The Pearl Jam singer lent money and his influence to the cause.

Pearl Jam frontman Eddie Vedder was among the supporters of the West Memphis Three to witness their release from prison at the Craighead County Courthouse in Arkansas on Friday. The "three" --  Damien Echols, Jessie Misskelley and Jason Baldwin -- were convicted of murdering three 8-year-old boys in 1993 but forensic evidence introduced in 2007 and July 2011 showed that DNA collected at the crime scene did not match the defendants.

Vedder had been advocating the men's release for years in various forms.

The singer, along with the band the Supersuckers, recorded the single "Poor Girl" for a Free the West Memphis Three benefit CD that was released in 2000. (Henry Rollins also spearheaded a benefit CD for the cause, Rise Above: 24 Black Flag Songs to Benefit the West Memphis Three, in 2002.)

In 2005, Vedder donated signed items to be auctioned off for "West Memphis Three World Awareness Day" on July 23 of that year.

Last August, Vedder and Natalie Maines of the Dixie Chicks participated in Voices for Justice: A Rally in Support of the West Memphis Three in Little Rock, Ark.

Vedder, along with Johnny Depp and Metallica, believe the trio were wrongly convicted based more on their interest in heavy metal and Stephen King books than the actual facts surrounding the case, notes MTV. The 1996 documentary Paradise Lost: The Child Murders at Robin Hood Hills and a 2000 follow-up Paradise Lost 2: Revelations sparked their initial interest in the case.

On Larry King Live in 2010, Vedder said, "It took years of educating myself and reading and even helping funding new discoveries that allowed me to have what now I feel is 100 percent belief in their innocence. Now we've really got more evidence, and now with conviction we can say without a doubt these young man don't deserve to be [in prison.]"
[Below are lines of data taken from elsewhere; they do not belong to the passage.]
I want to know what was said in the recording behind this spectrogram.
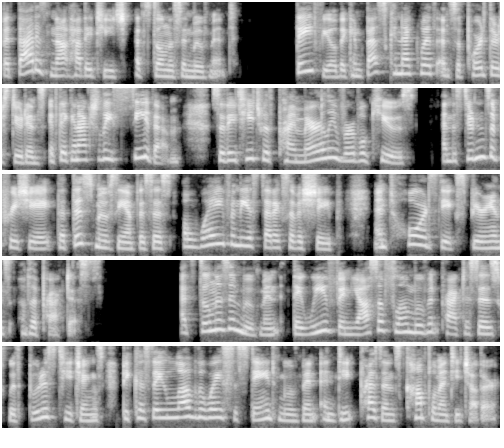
but that is not how they teach at Stillness and Movement. They feel they can best connect with and support their students if they can actually see them, so they teach with primarily verbal cues, and the students appreciate that this moves the emphasis away from the aesthetics of a shape and towards the experience of the practice. At Stillness and Movement, they weave vinyasa flow movement practices with Buddhist teachings because they love the way sustained movement and deep presence complement each other.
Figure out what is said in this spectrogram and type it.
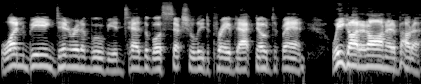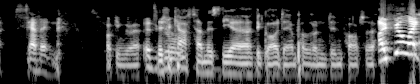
one being dinner and a movie, and ten the most sexually depraved act known to man, we got it on at about a seven. It's fucking great. It's they should great. cast him as the uh, the God Emperor in Dune I feel like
Vedder sat next to Echols' wife Lorri in the front row of the courtroom on Friday. He put his arm around her during the proceedings, reports CBS, and embraced Echols once he was released.